# Data for this task:
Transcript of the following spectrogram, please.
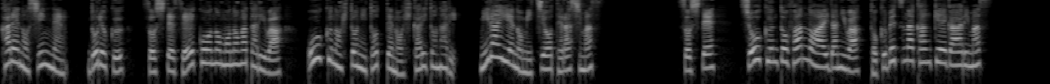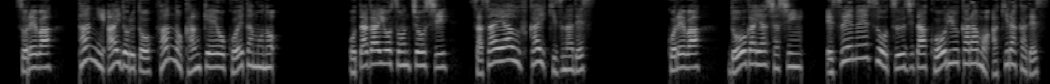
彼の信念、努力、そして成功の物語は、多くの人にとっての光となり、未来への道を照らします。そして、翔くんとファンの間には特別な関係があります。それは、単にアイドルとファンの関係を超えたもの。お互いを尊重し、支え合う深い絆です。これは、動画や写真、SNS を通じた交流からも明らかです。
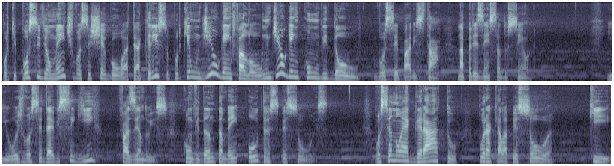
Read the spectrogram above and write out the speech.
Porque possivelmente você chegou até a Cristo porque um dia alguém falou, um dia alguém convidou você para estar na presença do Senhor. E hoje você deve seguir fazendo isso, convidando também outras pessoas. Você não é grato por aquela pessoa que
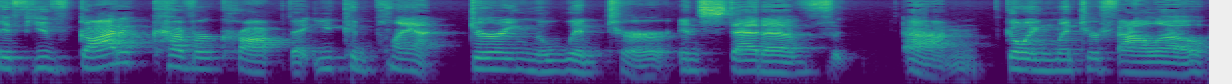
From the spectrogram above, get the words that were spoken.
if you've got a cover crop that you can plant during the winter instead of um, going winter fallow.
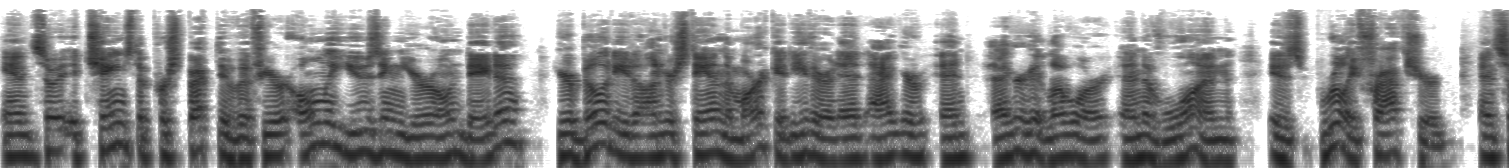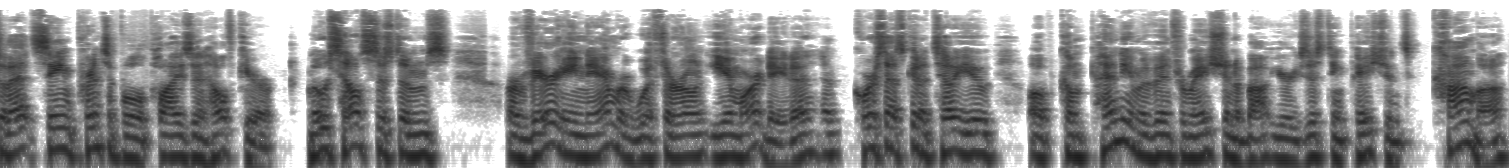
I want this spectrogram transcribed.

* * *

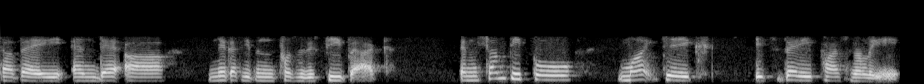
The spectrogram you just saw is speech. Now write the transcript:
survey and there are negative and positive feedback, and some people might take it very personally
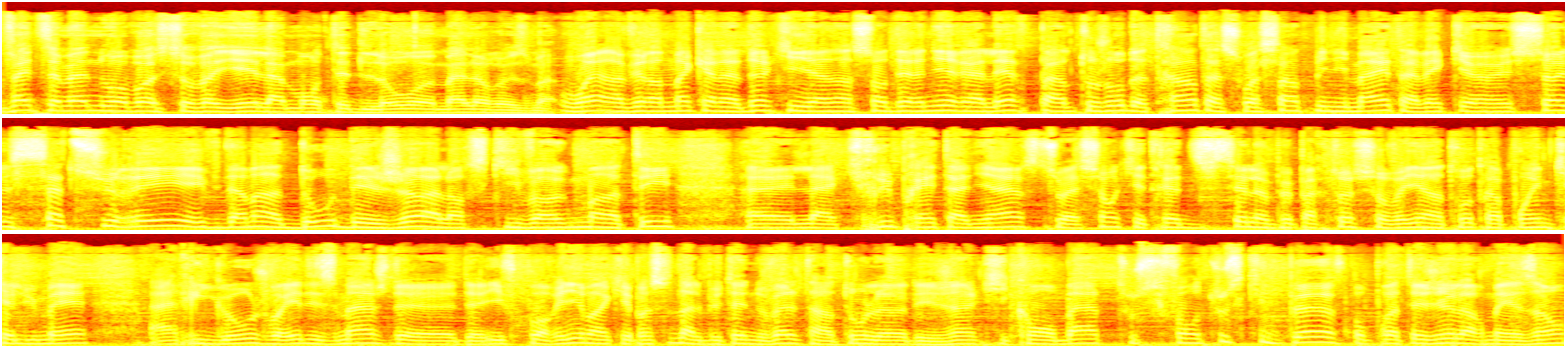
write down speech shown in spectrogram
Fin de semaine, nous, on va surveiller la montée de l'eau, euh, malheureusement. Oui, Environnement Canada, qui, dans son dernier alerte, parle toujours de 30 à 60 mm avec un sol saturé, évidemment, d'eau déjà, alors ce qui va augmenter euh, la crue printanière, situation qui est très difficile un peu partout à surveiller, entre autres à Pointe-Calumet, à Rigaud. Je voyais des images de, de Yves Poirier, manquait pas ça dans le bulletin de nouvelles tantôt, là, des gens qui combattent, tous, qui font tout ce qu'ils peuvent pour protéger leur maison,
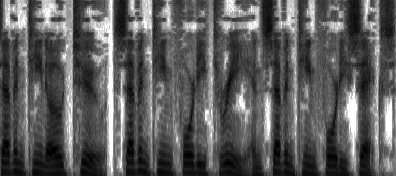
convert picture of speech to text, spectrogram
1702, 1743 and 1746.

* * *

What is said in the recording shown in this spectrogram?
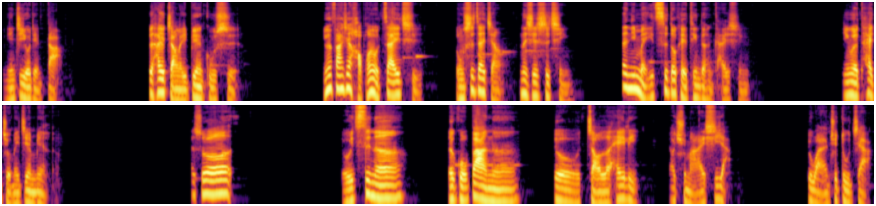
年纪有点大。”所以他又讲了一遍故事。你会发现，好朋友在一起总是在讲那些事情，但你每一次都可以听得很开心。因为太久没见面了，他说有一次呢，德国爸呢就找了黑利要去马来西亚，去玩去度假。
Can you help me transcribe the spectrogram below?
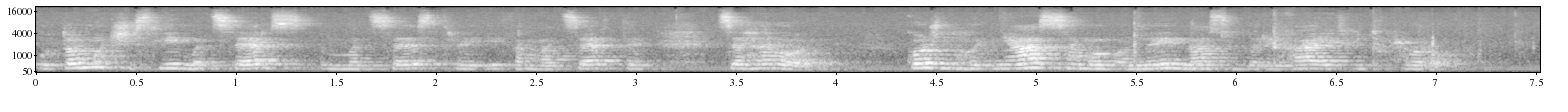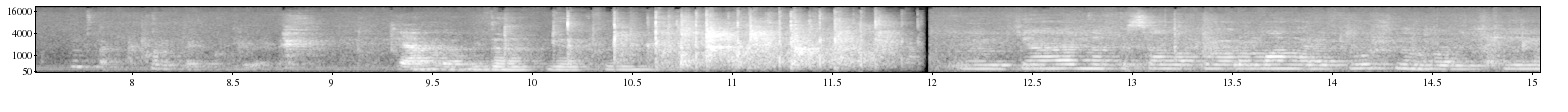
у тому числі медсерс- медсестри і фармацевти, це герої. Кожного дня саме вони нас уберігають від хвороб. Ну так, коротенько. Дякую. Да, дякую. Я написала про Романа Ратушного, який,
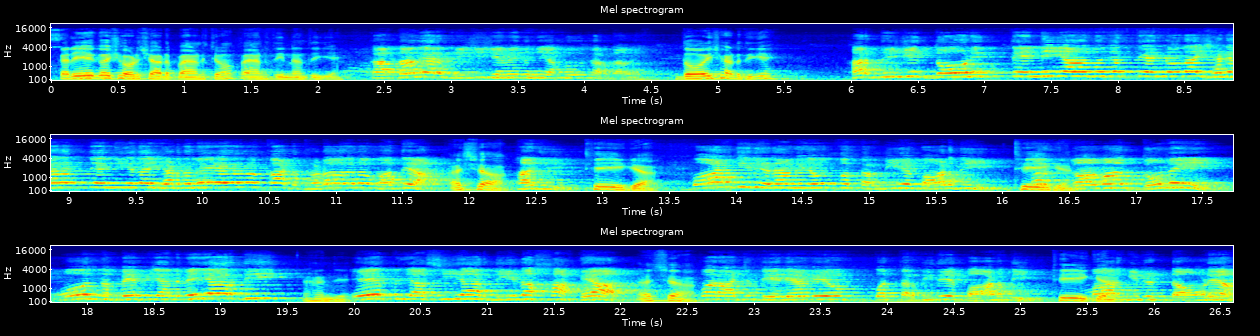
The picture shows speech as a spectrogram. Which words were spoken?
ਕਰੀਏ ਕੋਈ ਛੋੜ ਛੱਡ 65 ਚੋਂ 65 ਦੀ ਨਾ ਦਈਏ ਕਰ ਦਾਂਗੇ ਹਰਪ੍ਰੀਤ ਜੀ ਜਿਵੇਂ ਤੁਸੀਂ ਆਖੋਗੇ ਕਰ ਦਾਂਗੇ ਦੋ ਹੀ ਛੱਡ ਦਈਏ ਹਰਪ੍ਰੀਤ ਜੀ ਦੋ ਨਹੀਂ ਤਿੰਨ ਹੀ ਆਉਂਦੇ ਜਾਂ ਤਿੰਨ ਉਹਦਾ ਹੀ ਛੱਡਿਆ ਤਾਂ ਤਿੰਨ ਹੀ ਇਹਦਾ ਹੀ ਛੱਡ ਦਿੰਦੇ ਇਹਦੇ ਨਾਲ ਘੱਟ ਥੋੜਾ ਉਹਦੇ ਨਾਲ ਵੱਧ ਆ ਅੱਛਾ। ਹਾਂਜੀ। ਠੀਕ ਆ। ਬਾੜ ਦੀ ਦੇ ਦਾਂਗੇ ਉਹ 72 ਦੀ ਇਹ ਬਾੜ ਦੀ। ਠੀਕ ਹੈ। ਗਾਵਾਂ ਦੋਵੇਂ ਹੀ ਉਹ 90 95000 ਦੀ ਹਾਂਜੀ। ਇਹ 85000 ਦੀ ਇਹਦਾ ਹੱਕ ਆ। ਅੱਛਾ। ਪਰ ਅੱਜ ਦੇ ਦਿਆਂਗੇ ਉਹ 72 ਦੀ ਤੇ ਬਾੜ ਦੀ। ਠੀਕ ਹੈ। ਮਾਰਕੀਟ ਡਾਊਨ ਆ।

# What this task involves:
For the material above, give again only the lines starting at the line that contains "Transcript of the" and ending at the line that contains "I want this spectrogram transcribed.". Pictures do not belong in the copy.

# Response for this exercise:
Transcript of the following spectrogram, please.
彼の信念、努力、そして成功の物語は、多くの人にとっての光となり、未来への道を照らします。そして、翔くんとファンの間には特別な関係があります。それは、単にアイドルとファンの関係を超えたもの。お互いを尊重し、支え合う深い絆です。これは、動画や写真、SNS を通じた交流からも明らかです。
Read the spectrogram above and write out the speech.
Porque possivelmente você chegou até a Cristo porque um dia alguém falou, um dia alguém convidou você para estar na presença do Senhor. E hoje você deve seguir fazendo isso, convidando também outras pessoas. Você não é grato por aquela pessoa que
From the spectrogram above, get the words that were spoken.
if you've got a cover crop that you can plant during the winter instead of um, going winter fallow.
I want this spectrogram transcribed.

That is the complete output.